Thus in Frau Hess, on a window-bedecked set suggesting both a living room and dining area of a large estate house, two individuals from hostile universes are forced to negotiate with each other. Looking to save his neck, Isaac must work wonders in the garden and make his employer see him as a human being. The play sets up an ever tougher dramatic arc for the Frau. On one hand, she's a somewhat sympathetic character who just may be able to help Isaac discover the fate of his daughter, also a botanist. On the other hand, she's self-centered, racist, pretentious, and hateful. But long before it deserts the notion that the play might be a Third Reich answer to Driving Miss Daisy (a task even a skilled dramatist would have trouble tackling), Marcus's premise falls in on itself; a conceptual greenhouse, it's undone by the mass of unwieldy ideas tangled within.

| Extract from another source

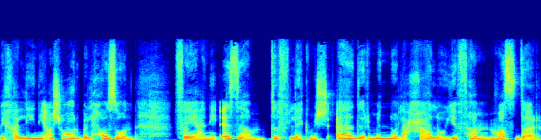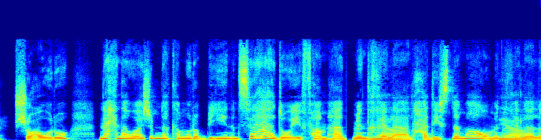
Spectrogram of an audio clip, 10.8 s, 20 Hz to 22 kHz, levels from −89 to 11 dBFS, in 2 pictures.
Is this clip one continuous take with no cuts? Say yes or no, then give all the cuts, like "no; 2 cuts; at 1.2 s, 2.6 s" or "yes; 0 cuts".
no; 2 cuts; at 7.7 s, 8.9 s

Marcus doesn't help matters by introducing the subject of the Office of Vegetative Mapping, which, according to the production notes, was an actual Nazi institution. The idea behind this sordid bureaucracy, as Frau Hess explains to Isaac, is that "in the name of the Fatherland, we have to tear up one of the most beautiful gardens" in Europe and replace its sophisticated hybrids with plants of "good German stock." As far as metaphors go, the Office of Vegetative Mapping delivers a particularly crude smack. Its heavy-handedness is made even more clumsy by dialogue in which Isaac points out that the garden's underlying problem is not hybridization but "indigenous rot."
This leafy symbolism takes on a life of its own, and plants sprout on-stage with annoying frequency. While the metaphor is dropped quickly, Marcus replaces it with a number of just as wobbly themes presented in almost breathtaking succession, none of which lingers long enough to cause anything more than a sensation. Among them: the notions that both Jews and Nazis interpret history to their own liking; that randomly selected representatives of the two groups have things to teach each other; and that a lonely female Nazi and a widowed male concentration inmate must surely be sexually attracted to each other. There's not a speck of truth to these ideas, at least as they're presented here. But all the same, we learn that Isaac has, at one point, rejected his Jewish identity, and that Frau Hess has defied the Nazis by rescuing some of the "degenerate" artworks famously condemned by Hitler and company.
In a play overflowing with cliches, it's no surprise that Frau Hess adores Wagner and obsessively plays his works on her Victrola. But nothing prepares us for the idea that she'll forswear opera in favor of a tango in order to seduce Isaac. And in the service of an even more impenetrable metaphor, Frau Hess uses a childhood memory of incest as a launching point for a discussion of Freudian psychology.
Confused? You should be. Despite the play's provocative premise, The Gardens of Frau Hess need not serve up a confrontation between captor and captive. In fact, dramas about the Holocaust and other large-scale tragedies really shouldn't offer resolution. (In this case, though, it would be more than satisfying to see the clueless Frau Hess get her comeuppance. Her response to Isaac's saying that his wife died "on the trains" is to ask if the woman was sick.) What's essential with works like Frau Hess is that they offer audiences a well-defined sense of what question or questions the play is trying to explore. To do anything else is to exploit the pairing of these two characters and the individuals on which they are loosely based.